(Data entries)
▼
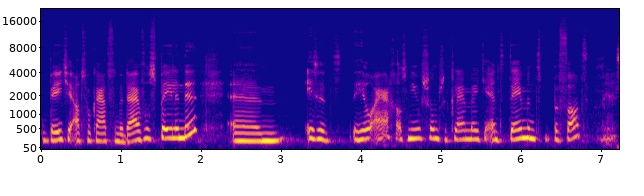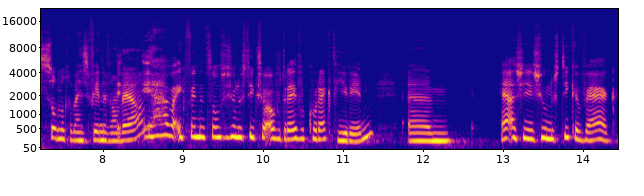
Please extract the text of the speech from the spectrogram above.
beetje advocaat van de duivel spelende. ehm, is het heel erg als nieuws soms een klein beetje entertainment bevat. Ja, sommige mensen vinden van wel. Ja, maar ik vind het soms de journalistiek zo overdreven correct hierin. Ehm, hè, als je je journalistieke werk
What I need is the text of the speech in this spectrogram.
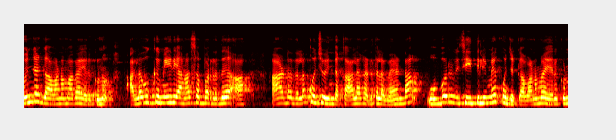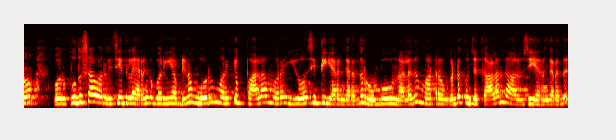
கொஞ்சம் கவனமாக தான் இருக்கணும். அளவுக்கு மீறி ஆசைப்படுறது ஆடுறதெல்லாம் கொஞ்சம் இந்த காலகட்டத்தில் வேண்டாம். ஒவ்வொரு விஷயத்துலையுமே கொஞ்சம் கவனமாக இருக்கணும். ஒரு புதுசாக ஒரு விஷயத்தில் இறங்க போகிறீங்க அப்படின்னா ஒரு முறைக்கு பல முறை யோசித்து இறங்குறது ரொம்பவும் நல்லது. மற்றவங்ககிட்ட கொஞ்சம் கலந்து ஆலோசி இறங்குறது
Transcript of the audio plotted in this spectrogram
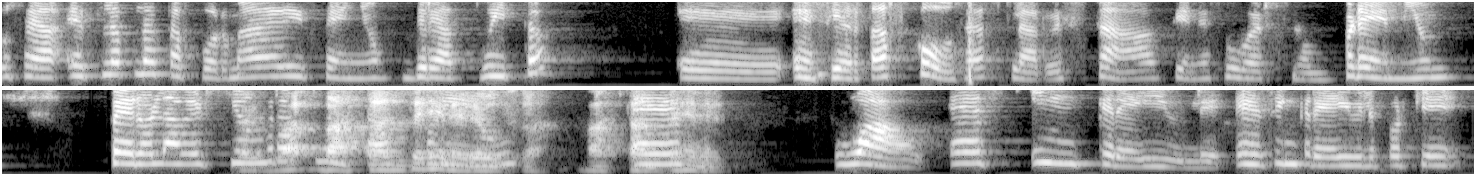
o sea, es la plataforma de diseño gratuita eh, en ciertas cosas, claro está, tiene su versión premium, pero la versión gratuita bastante generosa, bastante es, generosa. Wow, es increíble, es increíble porque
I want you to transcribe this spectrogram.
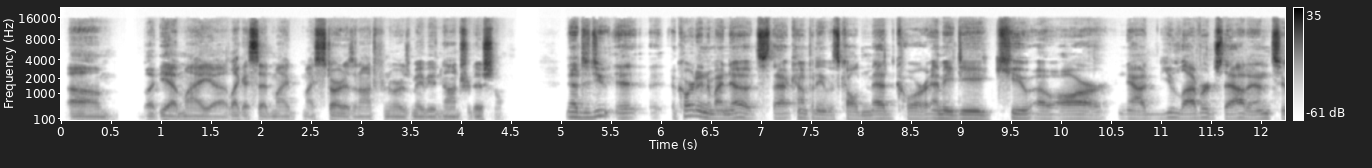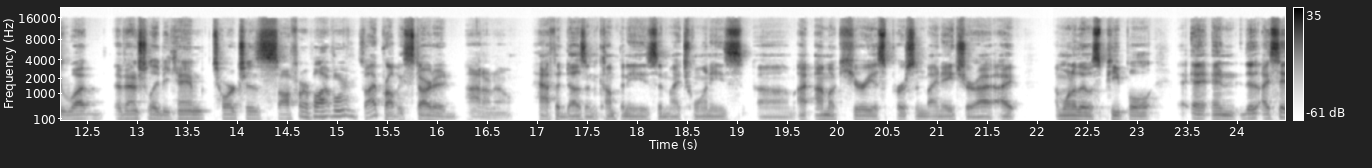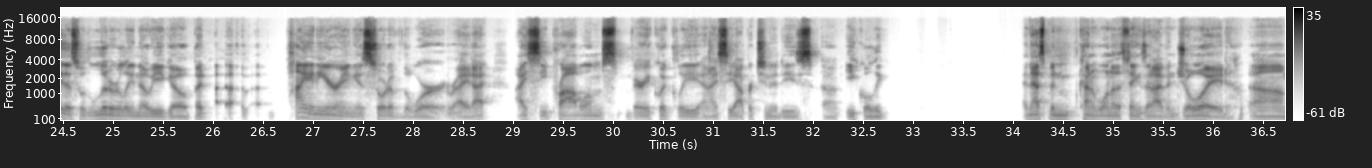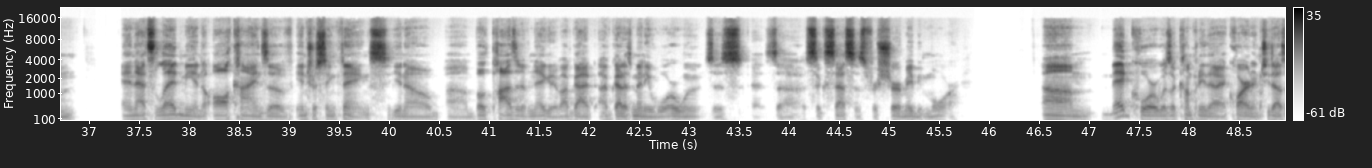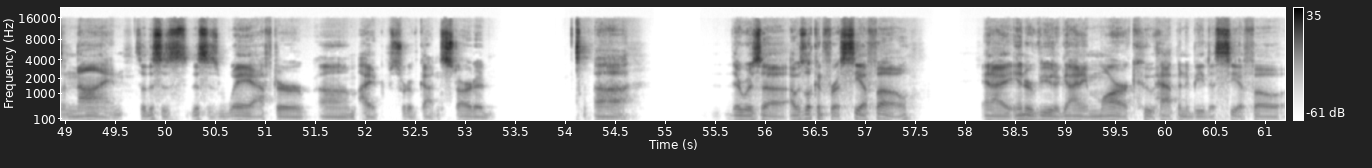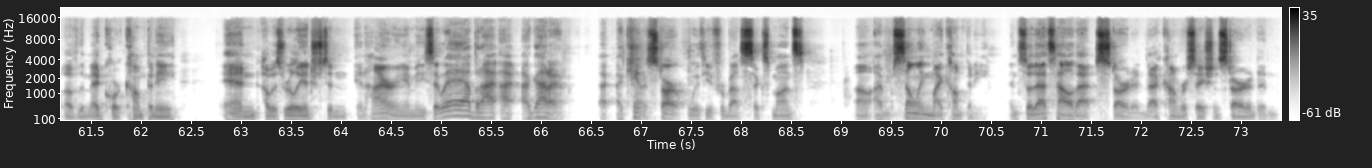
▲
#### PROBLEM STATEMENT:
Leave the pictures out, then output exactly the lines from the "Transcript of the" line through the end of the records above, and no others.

#### RESULT FOR THIS TASK:
Transcript of the audio plotted in this spectrogram
o sea, es la plataforma de diseño gratuita eh, en ciertas cosas, claro está, tiene su versión premium, pero la versión gratuita bastante generosa, bastante es, generosa. Wow, es increíble, es increíble porque
I want you to transcribe this spectrogram.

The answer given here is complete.